This week the U.S. Commission on International Religious Freedom (USCIRF) held a summit in honor of the 20th anniversary of the International Religious Freedom Act (IRFA). Signed in 1998 by President Bill Clinton, IRFA established USCIRF as an independent government watchdog, as well as the office within the State Department now led by Ambassador Sam Brownback.
During the summit, it was clear much work still needs to be done to advance what America at its founding embraced as its first freedom. High on the minds of many in the room were individual cases of those imprisoned for their faith around the world, including Pastor Andrew Brunson in Turkey.
Despite hopes Turkey would release him, Brunson, an American citizen from North Carolina, was ordered back to a dangerous prison and his trial suspended until next month. U.S. Senator Thom Tillis (R-N.C.) and Ambassador Brownback were both present for the first day of Brunson’s trial. Following that session, Brownback said on Washington Watch with Tony Perkins, “This fight’s far from over.” Perkins noted that Turkey is a NATO ally and that this would seem to strain U.S.-Turkey relations. Brownback said, “It does and it has. And it doesn’t make much sense.” Indeed, at the summit this week, USCIRF Vice Chairwoman Kristina Arriaga called for targeted sanctions against Turkey in response to this “hostage diplomacy.”
Prior USCIRF chairs Robbie George, Katrina Lantos Swett, Leonard Leo, and David Saperstein were on hand for the summit, as was the author of the 1998 IRFA, former Rep. Frank Wolf (R-Va.). He emphasized the importance of religious leaders being committed and focused on this issue.

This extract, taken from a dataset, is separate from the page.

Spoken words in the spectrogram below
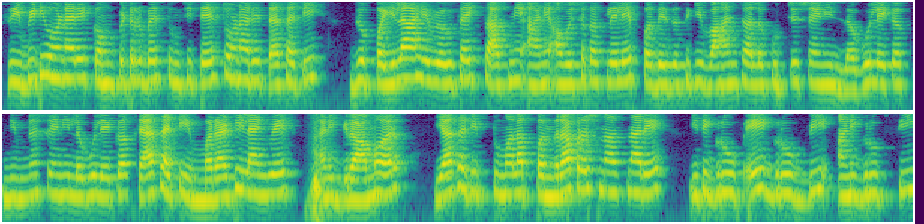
सीबीटी होणार आहे कम्प्युटर बेस्ड तुमची टेस्ट होणार आहे त्यासाठी जो पहिला आहे व्यावसायिक चाचणी आणि आवश्यक असलेले पदे जसे की वाहन चालक उच्च श्रेणी लघु लेखक निम्न श्रेणी लघु लेखक त्यासाठी मराठी लँग्वेज आणि ग्रामर यासाठी तुम्हाला पंधरा प्रश्न असणारे इथे ग्रुप ए ग्रुप बी आणि ग्रुप सी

Also, stating that no one would represent the Soviet Union in the Reagan era, Wolf called out Washington lobbyists representing foreign governments that have been cited for freedom violations.
Reflecting on lessons from the past, particularly with a glimpse at the story of the French Huguenots, Lantos Swett suggested “history is not kind to, nor does it ultimately reward, those who trample on the religious rights and freedoms of others.” Highlighting economic benefits that often correlate with liberty, she said that defending religious freedom is not only right, but smart.
Find out more about this event from USCIRF here.
By Aaron Mercer, Vice President of Government Relations
Published: April 20, 2018